Interest Deductibility Varies on Investment Activities

When can you claim the interest on investment loans? It’s a common question but the answer depends on the investment for which you are borrowing money. In order to claim the interest when you borrow money to invest, your loan must meet three criteria.

First, the interest costs must be payable during the taxation year in question. Secondly, those costs must be reasonable. Finally, (and most importantly), the borrowed money must be invested to earn business income (considered to be “active” in nature) or income from property (considered to be “passive” in nature).

The deduction for interest expenses is possible even if the underlying asset has not produced profits yet. There simply needs to be the potential to earn qualifying income like interest, dividends, rents or royalties.

If you dispose of an investment that you borrowed money to invest in and it has lost significant value, you may continue to write off the interest on the loan as if the underlying asset still existed. But the original asset must be traceable to the loan. If you dispose of the asset at a loss, or the asset no longer exists, you may continue to write off the interest costs so long as the proceeds were used to pay down the loan amount.

What expenses can’t be claimed? The government won’t let you deduct the interest on loans used to fund registered investments. So, you’re out of luck if you borrow money to invest in your workplace pension plan, an RRSP (Registered Retirement Savings Plan), a PRPP (Pooled Retirement Pension Plan), an RESP (Registered Education Savings Plan), or a RDSP (Registered Disability Savings Plan).

An exception is interest paid on loans that are used to top up past service contributions to a registered pension plan, such as your workplace defined benefit or defined contribution pension plan. These costs may be deducted as part of the RPP contribution.

Another red flag: don’t deduct interest on loans you took to acquire assets that produce tax-exempt income, such as your TFSA (Tax Free Savings Account) or your principal residence.

Similarly, you generally cannot claim interest on a loan used to make life insurance premium payments. But an exception exists if the policy is used as collateral for a business loan and the beneficiary is the lender. Check this out with a tax services specialist.

Finally, remember this important principle: Investments in assets that produce only capital gains are excluded from the definition of qualifying income for the purpose of interest deductibility. For example, If you acquire common shares from a company that has stated it will not issue dividends, you may not be able to deduct interest on any money you borrow to purchase those shares. That’s a trap for many investors in an audit. If, however, there is a possibility that dividends may be paid in the future, deductibility of the interest costs on the loan is legitimate.

The Bottom Line. If you have borrowed to invest, or paid investment counsel fees, chances are you’ll have a deduction against all other income as a carrying charge on Line 221. But to make it real, you have to make the loan traceable to income-producing investments.

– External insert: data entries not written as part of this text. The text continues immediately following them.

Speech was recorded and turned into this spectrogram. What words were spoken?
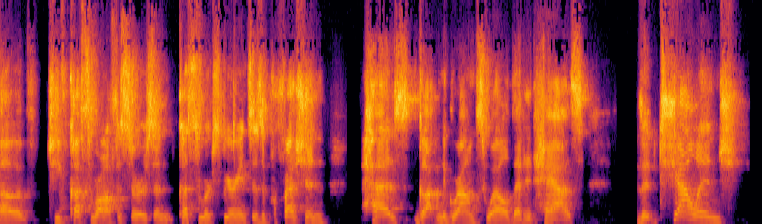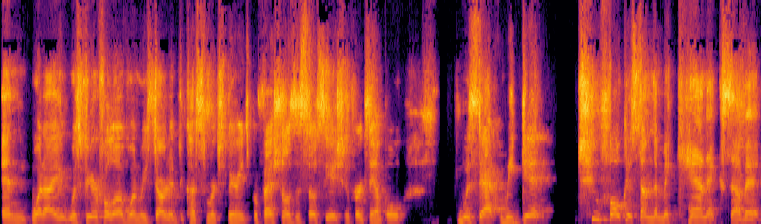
of chief customer officers and customer experience as a profession has gotten the groundswell that it has. The challenge and what I was fearful of when we started the Customer Experience Professionals Association, for example, was that we get too focused on the mechanics of it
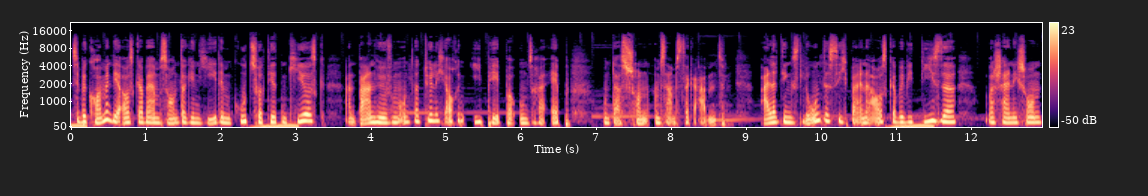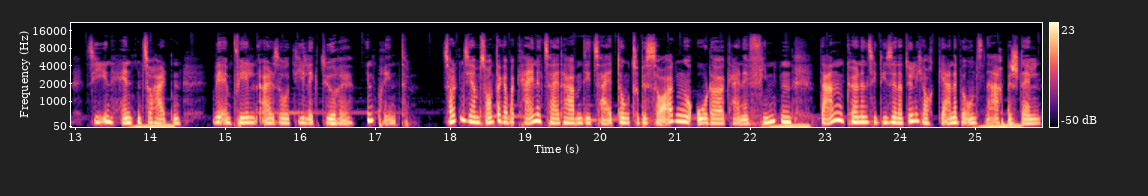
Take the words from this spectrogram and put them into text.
Sie bekommen die Ausgabe am Sonntag in jedem gut sortierten Kiosk, an Bahnhöfen und natürlich auch im E-Paper unserer App und das schon am Samstagabend. Allerdings lohnt es sich bei einer Ausgabe wie dieser wahrscheinlich schon, sie in Händen zu halten. Wir empfehlen also die Lektüre in Print. Sollten Sie am Sonntag aber keine Zeit haben, die Zeitung zu besorgen oder keine finden, dann können Sie diese natürlich auch gerne bei uns nachbestellen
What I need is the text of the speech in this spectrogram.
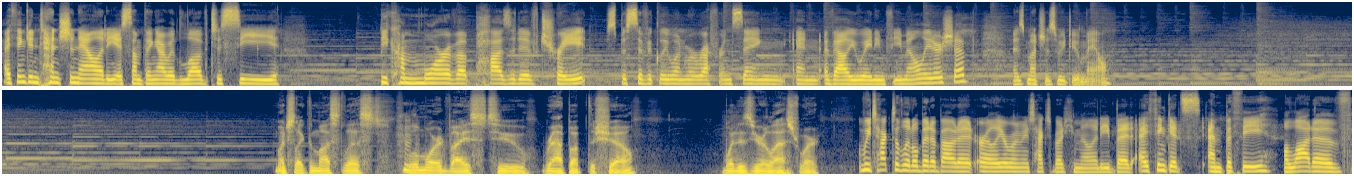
i think intentionality is something i would love to see become more of a positive trait, specifically when we're referencing and evaluating female leadership as much as we do male. Much like the must list, a little more advice to wrap up the show. What is your last word? We talked a little bit about it earlier when we talked about humility, but I think it's empathy. A lot of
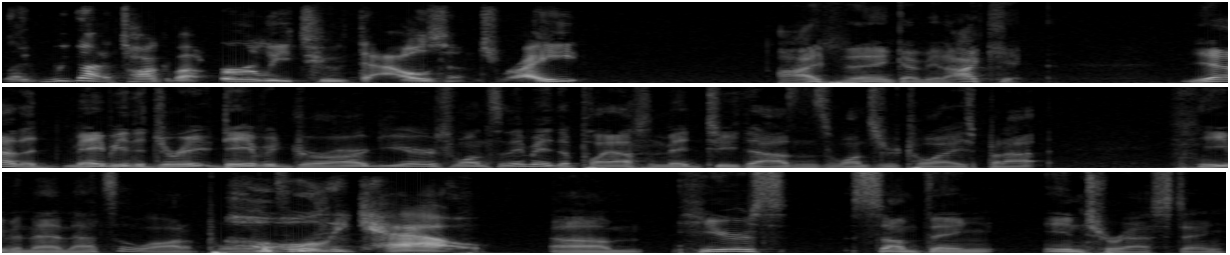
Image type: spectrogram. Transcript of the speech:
Like we got to talk about early 2000s, right? I think. I mean, I can't. Yeah, the maybe the David Garrard years. Once they made the playoffs in mid two thousands once or twice, but I even then that's a lot of points. Holy cow. Um, here's something interesting.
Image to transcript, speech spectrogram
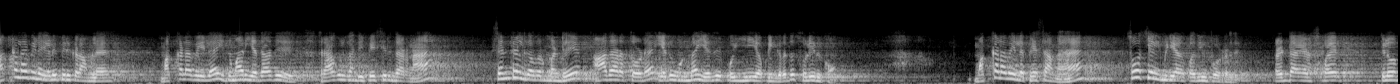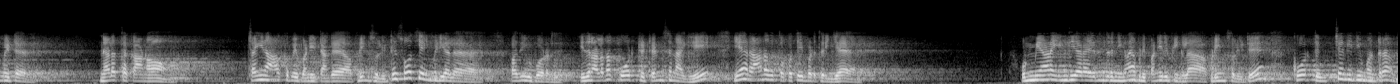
மக்களவையில் எழுப்பியிருக்கலாம்ல. மக்களவையில் இது மாதிரி ஏதாவது ராகுல் காந்தி பேசியிருந்தாருன்னா சென்ட்ரல் கவர்மெண்ட்டு ஆதாரத்தோட எது உண்மை எது பொய் அப்படிங்கிறத சொல்லியிருக்கோம். மக்களவையில் பேசாமல் சோசியல் மீடியாவில் பதிவு போடுறது. ரெண்டாயிரம் ஸ்கொயர் கிலோமீட்டர் நிலத்தை காணோம். சைனா ஆக்குப்பை பண்ணிட்டாங்க அப்படின்னு சொல்லிட்டு சோசியல் மீடியாவில் பதிவு போடுறது. இதனால தான் கோர்ட்டு டென்ஷன் ஆகி ஏன் ராணுவத்தை கொத்தைப்படுத்துறீங்க? உண்மையான இந்தியராக இருந்திருந்தீங்கன்னா இப்படி பண்ணியிருப்பீங்களா அப்படின்னு சொல்லிட்டு கோர்ட்டு உச்சநீதிமன்றம்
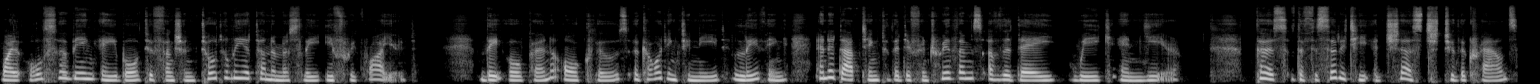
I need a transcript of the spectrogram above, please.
while also being able to function totally autonomously if required. They open or close according to need, living and adapting to the different rhythms of the day, week, and year. Thus, the facility adjusts to the crowds,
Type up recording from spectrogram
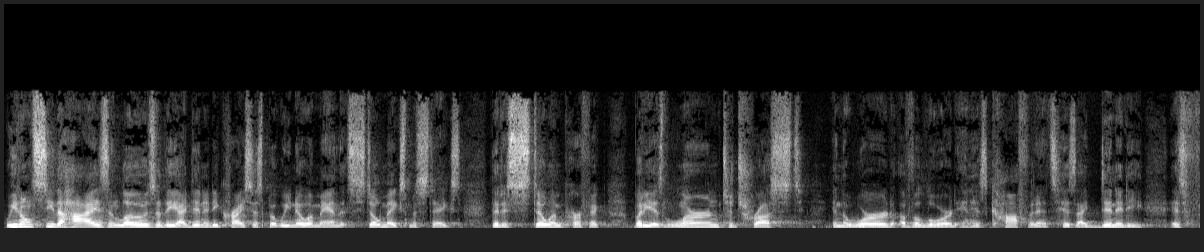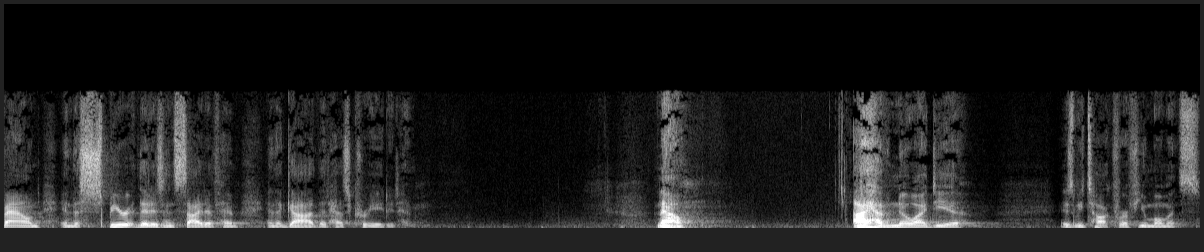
We don't see the highs and lows of the identity crisis, but we know a man that still makes mistakes, that is still imperfect, but he has learned to trust in the word of the Lord, and his confidence, his identity is found in the spirit that is inside of him and the God that has created him. Now, I have no idea as we talk for a few moments.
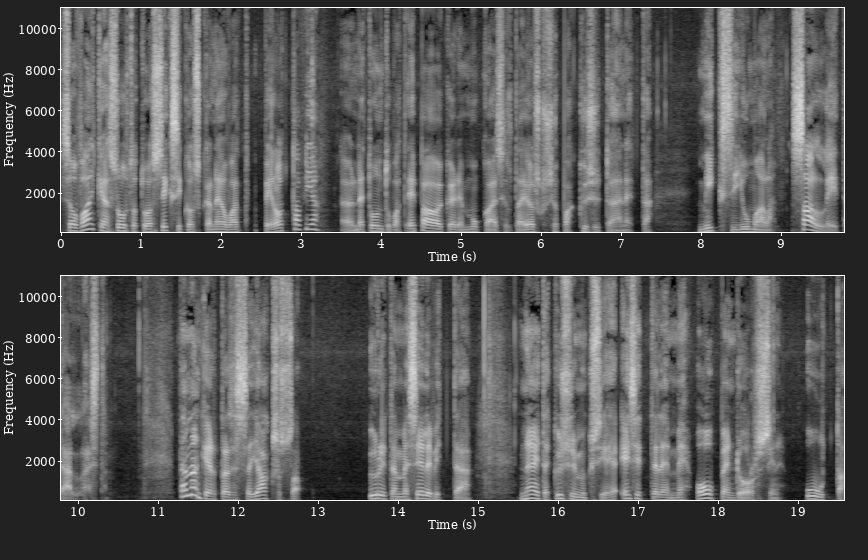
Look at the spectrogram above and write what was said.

Evelyn Jacks is President of Knowledge Bureau, Canada’s leading educator in the tax and financial services, and author of 52 books on family tax preparation and planning.